How far can film support a revolution?
Sergei Eisenstein was a hugely influential figure in the revolutionary spectacle genre. His earliest films in the 20s were exemplary of this fact as Eisenstein “was happy to serve the regime in any way he was asked to.” (Kenez, 1985, p. 212). Strike (Eisenstein, 1925) and October 1917 (Eisenstein, 1927) displayed Eisenstein’s willingness and ability to produce influential propaganda pieces to support the regime. However, his most seminal piece was the 1925 film Battleship Potemkin which dramatized the June 1905 mutiny on the Russian Battleship Potemkin. These 3 films exhibit Eisenstein’s philosophies very well. “he learned from the Proletkul’t. He accepted their view that the art of the working classes should be the art of the collective.” (Kenez, 1985, p. 210). Eisenstein’s propaganda films ignore the importance of an individual hero, and take the stance that only the masses matter.
The influence of Potemkin in particular was seen far and wide and clearly portrayed the ideas that Eisenstein was attempting to communicate successfully as the film was not released in many countries until many years after its production. Of particular note was the UK where the BBFC rejected the film for certification in fears that a working-class insurrection may occur. The film was finally released in 1954 with an X rating.
This poster for Battleship Potemkin is a prime example of the symbolism that Eisenstein strived for in his films. He has a significant focus on types, symbols, and gestures whilst ignoring recognizable characters or story. The reduction of the ships crew members to simply recognisable shapes and the way that they are merged together symbolises the union of the working class and the success they can achieve together. This is further emphasised by the colouring of the flags seen flying from the ship which match the striped navy and white shirts which the mutinous sailors wore on the Potemkin therefore indicating their victory over the tyrannical officers which were on the ship.

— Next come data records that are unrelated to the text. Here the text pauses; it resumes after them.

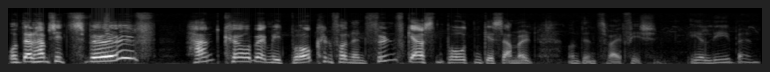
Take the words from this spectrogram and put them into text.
Und dann haben sie zwölf Handkörbe mit Brocken von den fünf Gerstenbroten gesammelt und den zwei Fischen. Ihr Lieben,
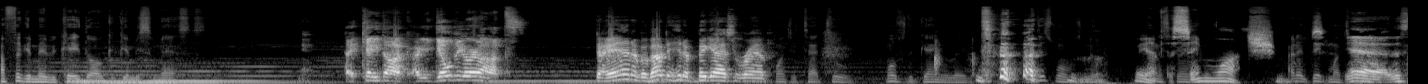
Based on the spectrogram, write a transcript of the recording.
I figured maybe K Dog could give me some answers. Hey, K Doc, are you guilty or not? Diane, I'm about to hit a big ass ramp. bunch of tattoos, mostly gang related. This one was new. We have the same watch. I didn't think much. Yeah, of it. this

However, despite the success of Potemkin symbolically and critically, the film didn’t reach the USSR public in the way that was intended. It was reported that in 1926 the film was showing at more cinemas in Berlin alone than in the whole of the USSR. Despite the demand by the workers film clubs, the film could not be shown to them as the majority of the copies of Potemkin were abroad and not in the USSR as outlined by Taylor (2000, p. 68). This would suggest that the most successful and critically revered revolutionary spectacle film of all time had little impact in supporting a revolution. This is backed up by the fact that despite the critical and foreign success of Potemkin audiences at the time didn’t agree and weren’t impacted much the film at all. “Far more filmgoers went to see The Bears Wedding” (Taylor, 1994, p. 138) in 1925 and 26 suggesting that the audiences yearned for entertainment over the symbolism which Eisenstein favoured.
Eisenstein, S. (Director). (1925). Battleship Potemkin [Motion Picture]. USSR: Goskino.
Kenez, P. (1985). The Birth of the Propaganda State: Soviet Methods of Mass Mobilization, 1917-1929. Cambridge: Cambridge University Press.
Taylor, R. (2000). The Battleship Potemkin. London: I.B.Tauris & Co Ltd.
Taylor, R., & Christie, I. (1994). The Film Factory: Russian and Soviet Cinema in Documents. Abingdon: Routledge.